“I’m trying to get to Elkins. I was going to drive on 250 but decided against it. There’s another road that would take me there, Route 20. How’s that road?”
They looked at each other and laughed big, their eyes nearly disappearing into their faces. Katelyn finally answered.
“It’s no better than 250 honey. I used to take both them roads to Fairmont when I was takin’ classes down there. Even in good weather they’re hard to drive.”
Kathy chimed in. “Them roads is just one kiss ass turn after another.”
“Kiss ass turns?”
Katelyn, standing behind the bar, grabbed an imaginary steering wheel in front of her. She twisted the wheel far right, threw her butt and head in the same direction, and gave a little air kiss.

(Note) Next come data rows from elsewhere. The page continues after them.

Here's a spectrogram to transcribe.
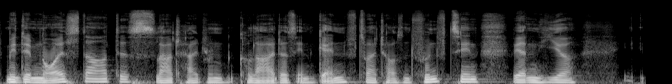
Mit dem Neustart des Large Hadron Colliders in Genf 2015 werden hier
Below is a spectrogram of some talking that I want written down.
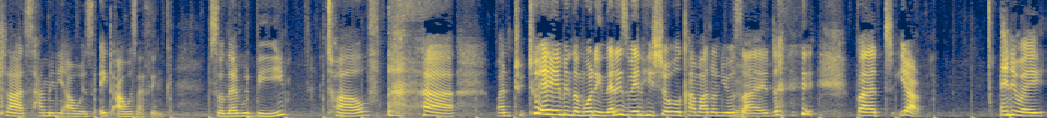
plus how many hours? Eight hours, I think. So that would be 12. 1 2, 2 a.m. in the morning. That is when his show will come out on your side. but yeah. Anyway,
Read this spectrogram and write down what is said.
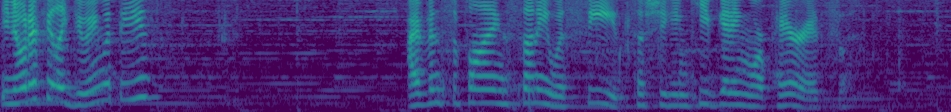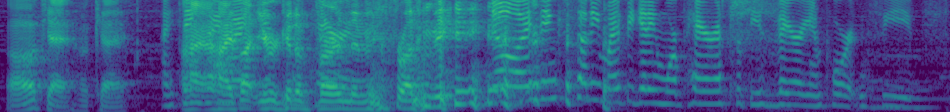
You know what I feel like doing with these? I've been supplying Sunny with seeds so she can keep getting more parrots. Oh, okay, okay. I think might I, thought you were gonna some burn them in front of me. no, I think Sunny might be getting more parrots with these very important seeds.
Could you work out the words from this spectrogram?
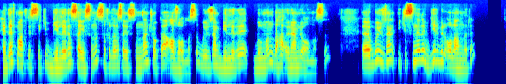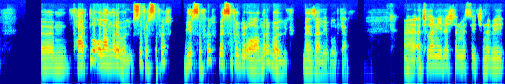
hedef matristeki birlerin sayısının sıfırların sayısından çok daha az olması. Bu yüzden birleri bulmanın daha önemli olması. E, bu yüzden ikisinde de bir bir olanları e, farklı olanlara böldük. 0 0, 1 0 ve 0 1 olanlara böldük benzerliği bulurken. E, açıların iyileştirmesi için de bir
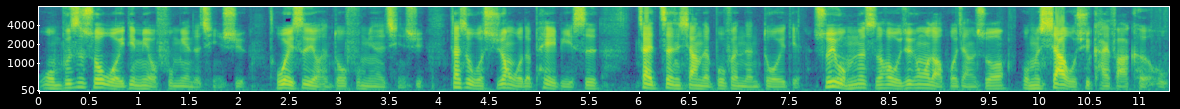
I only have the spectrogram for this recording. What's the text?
我不是说我一定没有负面的情绪，我也是有很多负面的情绪，但是我希望我的配比是在正向的部分能多一点。所以我们那时候我就跟我老婆讲说，我们下午去开发客户。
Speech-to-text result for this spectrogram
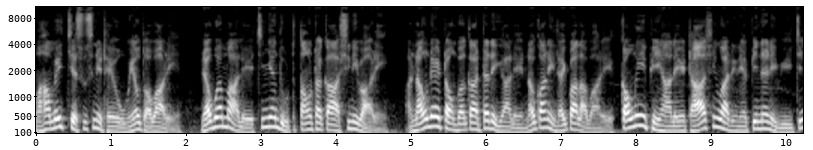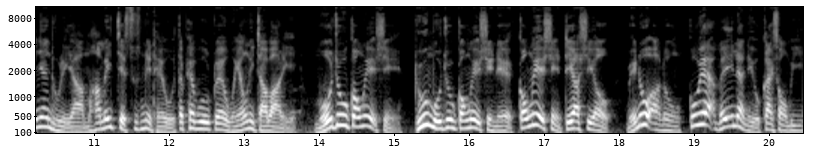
မဟာမိတ်ကျက်ဆုစနစ်ထဲကိုဝင်ရောက်သွားပါတယ်။မြောက်ဘက်မှာလည်းကျင်းညက်သူတထောင်တက်ကရှိနေပါတယ်။ အနောက်နဲ့တောင်ဘက်ကတက်တွေကလည်းနောက်ကနေလိုက်ပါလာပါတယ်။ကောင်းကင်ပြင်ဟာလည်းဓာတ်ရှင်ဝါတွေနဲ့ပြင်းနေနေပြီးကျဉ်းညံသူတွေကမဟာမိတ်ကျက်ဆုစနစ်ထဲကိုတက်ဖက်ဖို့အတွက်ဝင်ရောက်နေကြပါတယ်။မိုးကြိုးကောင်းကင်အရှင်ဒူးမိုးကြိုးကောင်းကင်အရှင်နဲ့ကောင်းကင်အရှင်တရားရှိအောင်မင်းတို့အားလုံးကိုယ့်ရဲ့အမေအလံတွေကိုကိုင်ဆောင်ပြီး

She repeated the same move on her left, then flashed a big smile and said:
“That honey is a kiss ass turn.”
The cousins cackled with laughter. I laughed too. Three of us in a bar in a snowstorm enjoying the naming a new American concept. New to me at least. Kiss ass turns. You learn something every day.
“That Route 20 is awful. For starters you lose cell phone service as soon as you get on it. And they don’t plow it. Don’t take care of it hardly at all.”
“Doesn’t anybody live out there?”
“Oh hell yeah. But they aren’t going anywhere. They come into town as little as possible. They like it out there. And if you go in the ditch and get help from them you might get more than your bargain for, if you know what I mean.”
The door opened and a man covered with snow walked in. He took off his WVU Volunteers stocking hat, his gray hair wild and sticking up, and slapped it on his knee. Snow flew.
“Damn girls, its winter out there.”
Katelyn mixed him a Captain and coke without him asking. He ignored me.
Katelyn mixed him a Captain and coke without him asking. He ignored me.
“What happened after I left last night?”
His eyes darted between the two women. It must have been quite a night. Kathy answered.
“Well we wouldn’t let Darryl drive home. Had to call him a cab. He was pissed off but oh well. Place finally cleared out but not till almost three.”
“Jesus Christ, was Darryl was on a bender or what?” the man said.
“He’d been up for 72 hours,” Kathy added.
Katelyn came down and took my empty dishes.
“So it sound like it would be smarter going down to Parkersburg on 2 and take 50 West to Clarksburg.”
"Yeah that’s the only way today. There’s a good road to Weston too. You can get to Elkins easy from there.”